“All the food on the menu is my taste,” says Thanh. “Sometimes people come in, even Vietnamese people, and they will say, ‘This is not Vietnamese.’ This is my taste, my way of cooking, and it’s my restaurant. If you like it, you like my taste. If you don’t like it, it’s fine. That’s your taste, you know?”
“Who in their right mind would think every single person that makes food is going to make it exactly the same?” asks Jesse Back, a long-time employee at Clay Pot who works both as a server and as the restaurant’s marketing manager. “Like the pho, for example. There are so many variations of how to eat pho, and people just have a generalized idea, like this is exactly what pho should be. And if it’s not like that, it’s wrong.”
This conundrum is familiar to many who serve food to a clientele far removed from the food’s cultural context. Dishes are adapted to use available resources and to meet the demands of new customers. Flavors that might shock are toned down. (Thanh claims the fish paste she grew up eating would not fly in Waco). Ingredients that are hard to find or cost-prohibitive due to scarcity are eliminated. Culinary discoveries are made when old recipes are paired with new local produce, spices, meats, and dairy.
But adaptation can elicit criticism. It is a classic rock-and-hard-place dilemma, in which dishes that are too “authentic” don’t sell, and dishes that have evolved to please local palates are deemed inauthentic.

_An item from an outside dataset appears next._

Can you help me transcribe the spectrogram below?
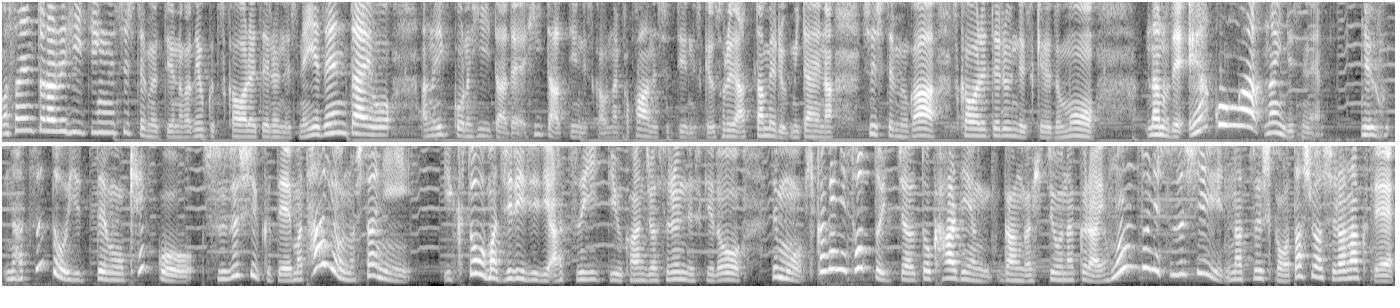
まあ、セントラルヒーティングシステムっていうのがよく使われてるんですね。家全体をあの1個のヒーターでヒーターっていうんですか？なんかファーネスっていうんですけどそれで温めるみたいなシステムが使われてるんですけれどもなのでエアコンがないんですね。で夏と言っても結構涼しくて、まあ、太陽の下に行くと、まあ、じりじり暑いっていう感じはするんですけどでも日陰にそっと行っちゃうとカーディガンが必要なくらい本当に涼しい夏しか私は知らなくて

The question of authenticity is a thorny one and near impossible to answer, particularly for those who live outside of the food culture in question. Who are the gatekeepers for authenticity? Is a writer who grew up in Saudi Arabia, who has never been to Vietnam, qualified to make pronouncements on what is and is not authentic Vietnamese food?
Additionally, recipes are often fluid by nature, passed on and adapted, and evolving from continent to continent, town to town, family to family, and chef to chef. In the process of assimilation, recipes, like people, change. And that’s often where culinary magic happens.
Clay Pot has weathered many fads, many narratives, and many iterations of Waco tastes. Thanh’s cooking embraces several culinary traditions without sacrificing her cherished North Vietnamese influences. The result? Her restaurant has become a culinary institution in its own right and on its own terms.
“My restaurant’s different than other restaurants,” says Thanh. “I’m not a chain restaurant or a franchise restaurant, and I don’t have to follow anybody’s recipes. I follow my recipes. That’s my privilege.”
“They are simple flavors,” says Thanh about her menu, “but it’s the way you cook it that matters.” Clay Pot’s menu is the story of Thanh’s past life in Vietnam and her present life in Central Texas. It’s a love letter to her Northern Vietnamese culinary traditions as much as it is an expression of her life as a Vietnamese American. In short, it’s her menu, her cooking, and you definitely don’t want to miss it.
Clay Pot is located at 416 Franklin Avenue in downtown Waco and is open Tuesday through Sunday from 11 am to 9 pm. Need food for a meeting or large event? Inquire about catering services.
Want to know more? Check out Thanh Le’s recipe for shrimp and crab family-style stir fry.